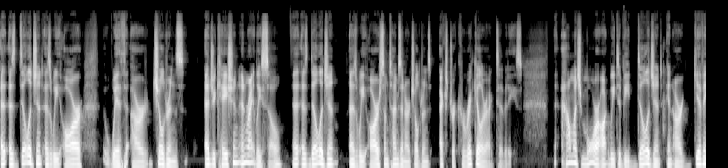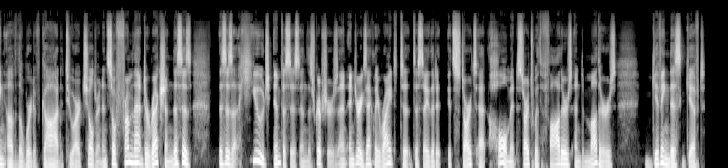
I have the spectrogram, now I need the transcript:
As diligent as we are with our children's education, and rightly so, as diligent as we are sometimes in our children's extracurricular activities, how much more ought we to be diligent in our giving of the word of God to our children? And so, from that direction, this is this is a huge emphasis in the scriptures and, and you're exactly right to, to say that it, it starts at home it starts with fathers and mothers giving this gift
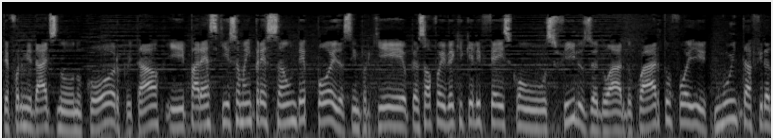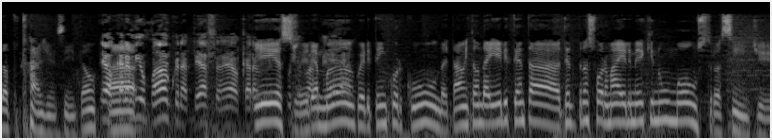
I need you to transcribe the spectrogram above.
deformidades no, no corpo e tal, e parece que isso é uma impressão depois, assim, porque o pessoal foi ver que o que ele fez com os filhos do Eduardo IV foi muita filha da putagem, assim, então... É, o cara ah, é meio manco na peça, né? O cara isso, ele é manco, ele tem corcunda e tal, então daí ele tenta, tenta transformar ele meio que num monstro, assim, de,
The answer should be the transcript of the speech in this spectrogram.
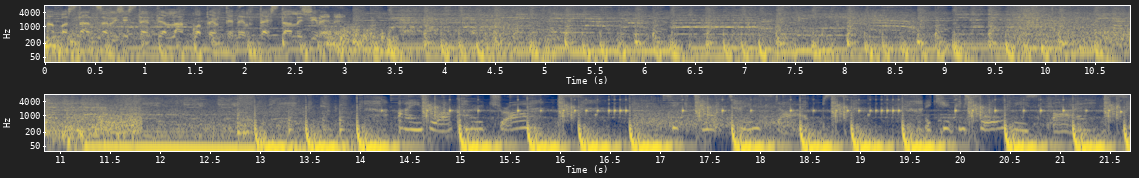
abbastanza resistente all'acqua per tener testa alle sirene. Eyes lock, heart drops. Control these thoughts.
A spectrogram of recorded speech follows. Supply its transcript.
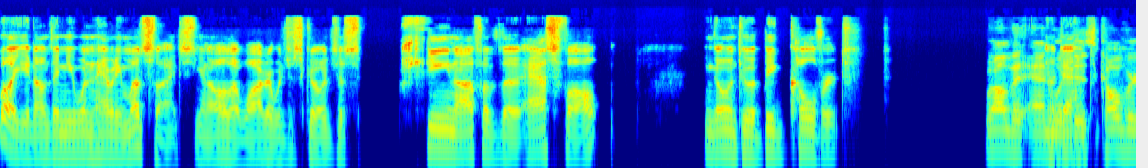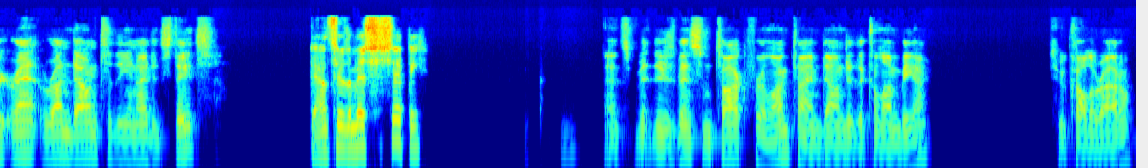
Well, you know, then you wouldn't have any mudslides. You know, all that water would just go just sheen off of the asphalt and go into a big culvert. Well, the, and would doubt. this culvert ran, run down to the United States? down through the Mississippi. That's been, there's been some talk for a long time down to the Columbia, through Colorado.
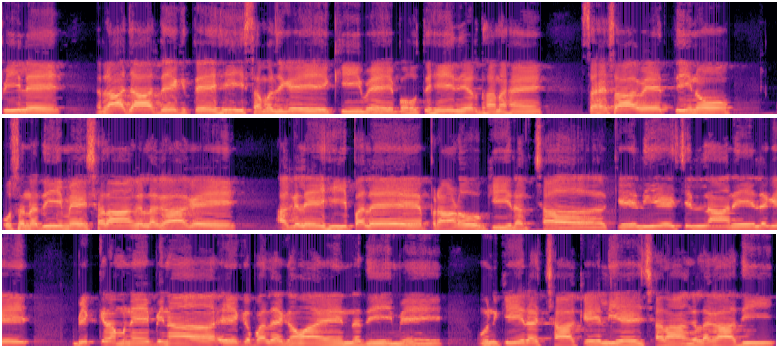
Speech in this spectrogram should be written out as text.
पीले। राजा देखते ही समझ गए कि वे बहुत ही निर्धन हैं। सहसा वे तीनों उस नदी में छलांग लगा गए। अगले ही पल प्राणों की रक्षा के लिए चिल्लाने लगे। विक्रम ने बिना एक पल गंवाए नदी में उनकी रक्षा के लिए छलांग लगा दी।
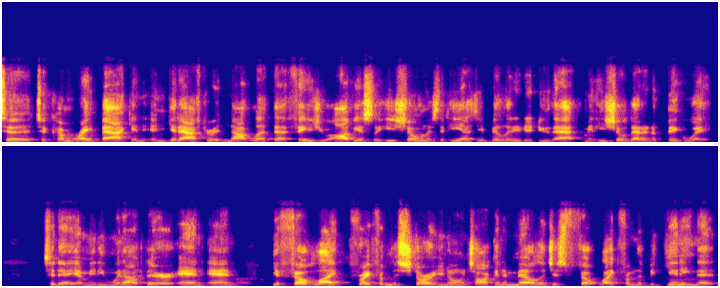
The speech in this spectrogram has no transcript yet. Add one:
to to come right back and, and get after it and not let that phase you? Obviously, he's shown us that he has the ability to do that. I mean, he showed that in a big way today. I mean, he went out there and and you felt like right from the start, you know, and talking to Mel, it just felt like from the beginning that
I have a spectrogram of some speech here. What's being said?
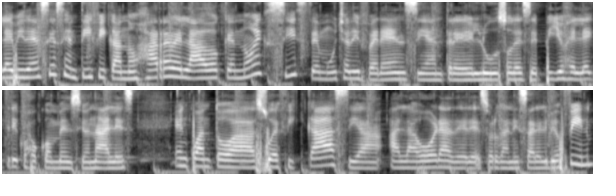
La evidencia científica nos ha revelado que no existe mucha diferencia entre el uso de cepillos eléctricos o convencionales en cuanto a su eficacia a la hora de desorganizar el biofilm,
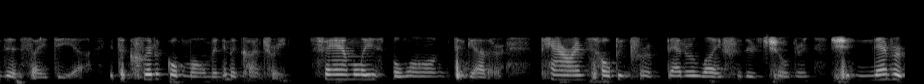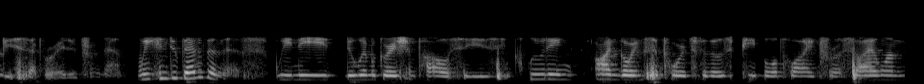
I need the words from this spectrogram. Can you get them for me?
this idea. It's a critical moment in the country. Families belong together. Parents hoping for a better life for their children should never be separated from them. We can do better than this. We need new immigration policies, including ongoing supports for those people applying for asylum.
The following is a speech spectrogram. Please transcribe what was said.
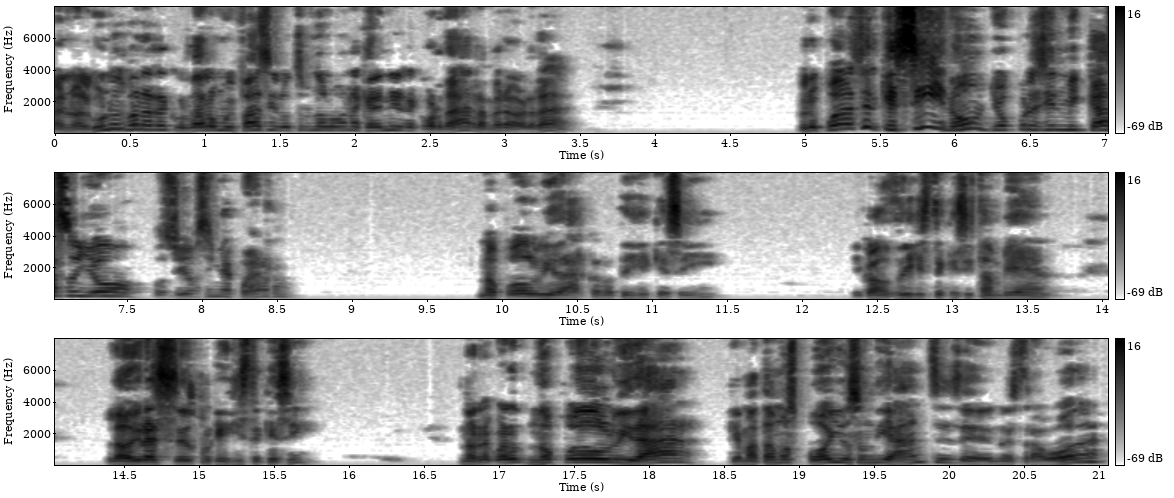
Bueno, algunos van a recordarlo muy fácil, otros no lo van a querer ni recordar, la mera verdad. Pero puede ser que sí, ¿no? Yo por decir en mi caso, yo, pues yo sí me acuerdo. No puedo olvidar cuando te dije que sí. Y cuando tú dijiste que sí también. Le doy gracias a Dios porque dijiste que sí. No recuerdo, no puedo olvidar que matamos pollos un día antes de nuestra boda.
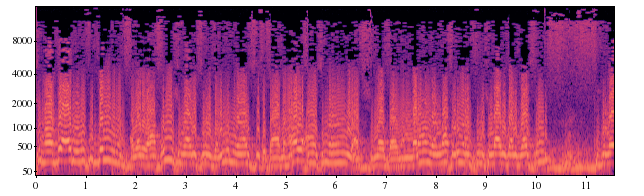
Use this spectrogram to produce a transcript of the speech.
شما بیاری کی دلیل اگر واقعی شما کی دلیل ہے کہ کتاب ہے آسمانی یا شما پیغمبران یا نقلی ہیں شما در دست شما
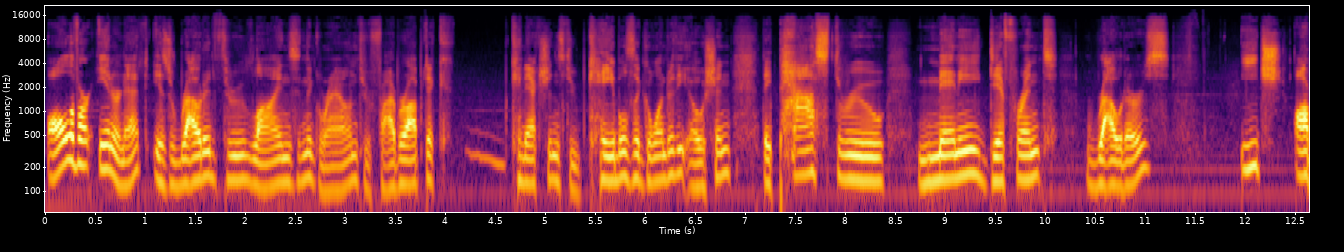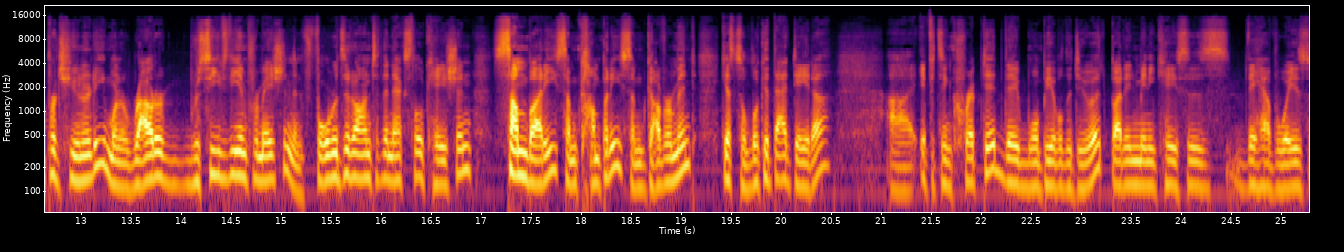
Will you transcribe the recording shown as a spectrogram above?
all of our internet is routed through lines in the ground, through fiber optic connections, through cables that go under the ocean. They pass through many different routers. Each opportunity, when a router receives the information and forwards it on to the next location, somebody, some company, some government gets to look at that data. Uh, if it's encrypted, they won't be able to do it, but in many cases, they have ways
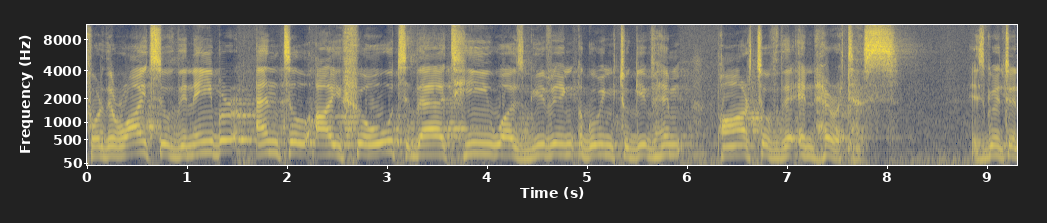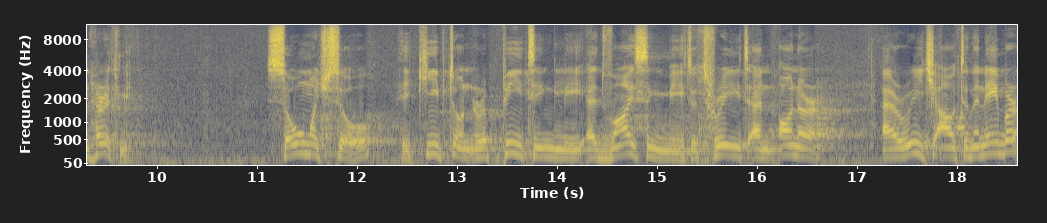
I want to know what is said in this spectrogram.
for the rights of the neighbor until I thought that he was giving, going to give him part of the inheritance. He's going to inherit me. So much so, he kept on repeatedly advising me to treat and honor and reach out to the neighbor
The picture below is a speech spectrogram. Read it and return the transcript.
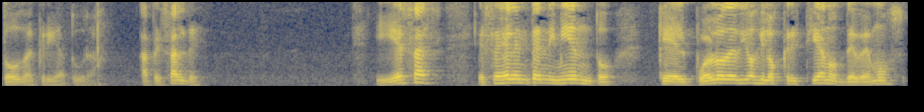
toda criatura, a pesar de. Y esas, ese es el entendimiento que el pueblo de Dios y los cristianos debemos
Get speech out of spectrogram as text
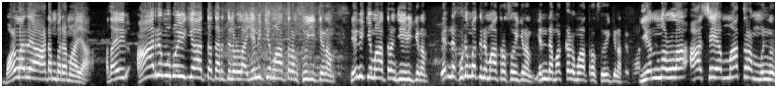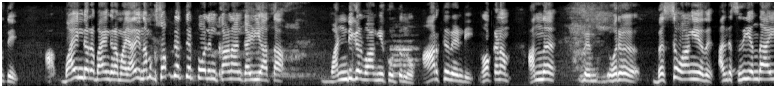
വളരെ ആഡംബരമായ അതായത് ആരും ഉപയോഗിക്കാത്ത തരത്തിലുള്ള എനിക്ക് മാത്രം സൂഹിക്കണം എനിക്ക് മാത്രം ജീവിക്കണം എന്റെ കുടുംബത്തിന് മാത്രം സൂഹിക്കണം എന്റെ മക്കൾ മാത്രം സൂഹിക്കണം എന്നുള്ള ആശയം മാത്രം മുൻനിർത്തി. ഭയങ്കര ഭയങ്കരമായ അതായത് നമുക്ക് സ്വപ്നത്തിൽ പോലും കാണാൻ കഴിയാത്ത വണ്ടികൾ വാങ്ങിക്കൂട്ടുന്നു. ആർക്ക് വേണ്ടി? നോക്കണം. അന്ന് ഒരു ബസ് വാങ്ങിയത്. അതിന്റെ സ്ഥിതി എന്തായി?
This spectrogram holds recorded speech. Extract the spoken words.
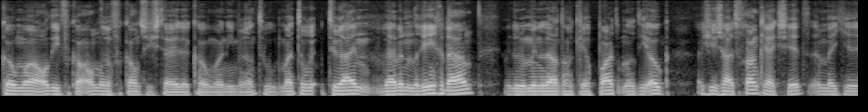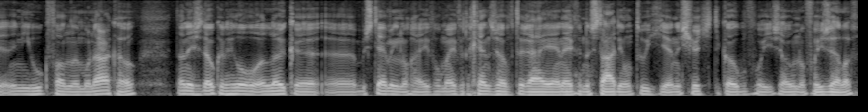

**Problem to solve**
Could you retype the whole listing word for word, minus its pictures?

**Expected answer**
I have the spectrogram, now I need the transcript:
As diligent as we are with our children's education, and rightly so, as diligent as we are sometimes in our children's extracurricular activities, how much more ought we to be diligent in our giving of the word of God to our children? And so, from that direction, this is this is a huge emphasis in the scriptures and, and you're exactly right to, to say that it, it starts at home it starts with fathers and mothers giving this gift
I need you to transcribe the spectrogram above.
deformidades no, no corpo e tal, e parece que isso é uma impressão depois, assim, porque o pessoal foi ver que o que ele fez com os filhos do Eduardo IV foi muita filha da putagem, assim, então... É, o cara ah, é meio manco na peça, né? O cara isso, ele é manco, ele tem corcunda e tal, então daí ele tenta, tenta transformar ele meio que num monstro, assim, de,
The answer should be the transcript of the speech in this spectrogram.
abbastanza resistente all'acqua per tener testa alle sirene. Eyes lock, heart drops. Control these thoughts.
A spectrogram of recorded speech follows. Supply its transcript.
Well, you know, then you wouldn't have any mudslides. You know, all that water would just go just sheen off of the asphalt and go into a big culvert. Well, the, and would doubt. this culvert ran, run down to the United States? down through the Mississippi. That's been, there's been some talk for a long time down to the Columbia, through Colorado.
Speech in this spectrogram should be written out as text.
पीले। राजा देखते ही समझ गए कि वे बहुत ही निर्धन हैं। सहसा वे तीनों उस नदी में छलांग लगा गए। अगले ही पल प्राणों की रक्षा के लिए चिल्लाने लगे। विक्रम ने बिना एक पल गंवाए नदी में उनकी रक्षा के लिए छलांग लगा दी।
The speech in this spectrogram has no transcript yet. Add one:
to to come right back and, and get after it and not let that phase you? Obviously, he's shown us that he has the ability to do that. I mean, he showed that in a big way today. I mean, he went out there and and you felt like right from the start, you know, and talking to Mel, it just felt like from the beginning that
I have a spectrogram of some speech here. What's being said?
La evidencia científica nos ha revelado que no existe mucha diferencia entre el uso de cepillos eléctricos o convencionales en cuanto a su eficacia a la hora de desorganizar el biofilm,
I need the words from this spectrogram. Can you get them for me?
this idea. It's a critical moment in the country. Families belong together. Parents hoping for a better life for their children should never be separated from them. We can do better than this. We need new immigration policies, including ongoing supports for those people applying for asylum.
The following is a speech spectrogram. Please transcribe what was said.
Bueno, algunos van a recordarlo muy fácil, otros no lo van a querer ni recordar, la mera verdad. Pero puede ser que sí, ¿no? Yo por decir en mi caso, yo, pues yo sí me acuerdo. No puedo olvidar cuando te dije que sí. Y cuando tú dijiste que sí también. Le doy gracias a Dios porque dijiste que sí. No recuerdo, no puedo olvidar que matamos pollos un día antes de nuestra boda.
Use this spectrogram to produce a transcript of the speech.
شما بیاری کی دلیل اگر واقعی شما کی دلیل ہے کہ کتاب ہے آسمانی یا شما پیغمبران یا نقلی ہیں شما در دست شما
Will you transcribe the recording shown as a spectrogram above?
all of our internet is routed through lines in the ground, through fiber optic connections, through cables that go under the ocean. They pass through many different routers. Each opportunity, when a router receives the information and forwards it on to the next location, somebody, some company, some government gets to look at that data. Uh, if it's encrypted, they won't be able to do it, but in many cases, they have ways
I want to know what is said in this spectrogram.
for the rights of the neighbor until I thought that he was giving, going to give him part of the inheritance. He's going to inherit me. So much so, he kept on repeatedly advising me to treat and honor and reach out to the neighbor
The picture below is a speech spectrogram. Read it and return the transcript.
toda criatura, a pesar de. Y esas, ese es el entendimiento que el pueblo de Dios y los cristianos debemos
Get speech out of spectrogram as text
വളരെ ആഡംബരമായ അതായത് ആരും ഉപയോഗിക്കാത്ത തരത്തിലുള്ള എനിക്ക് മാത്രം സൂഹിക്കണം എനിക്ക് മാത്രം ജീവിക്കണം എന്റെ കുടുംബത്തിന് മാത്രം സൂഹിക്കണം എന്റെ മക്കൾ മാത്രം സൂഹിക്കണം എന്നുള്ള ആശയം മാത്രം മുൻനിർത്തി. ഭയങ്കര ഭയങ്കരമായ അതായത് നമുക്ക് സ്വപ്നത്തിൽ പോലും കാണാൻ കഴിയാത്ത വണ്ടികൾ വാങ്ങിക്കൂട്ടുന്നു. ആർക്ക് വേണ്ടി? നോക്കണം. അന്ന് ഒരു ബസ് വാങ്ങിയത്. അതിന്റെ സ്ഥിതി എന്തായി?
This spectrogram holds recorded speech. Extract the spoken words.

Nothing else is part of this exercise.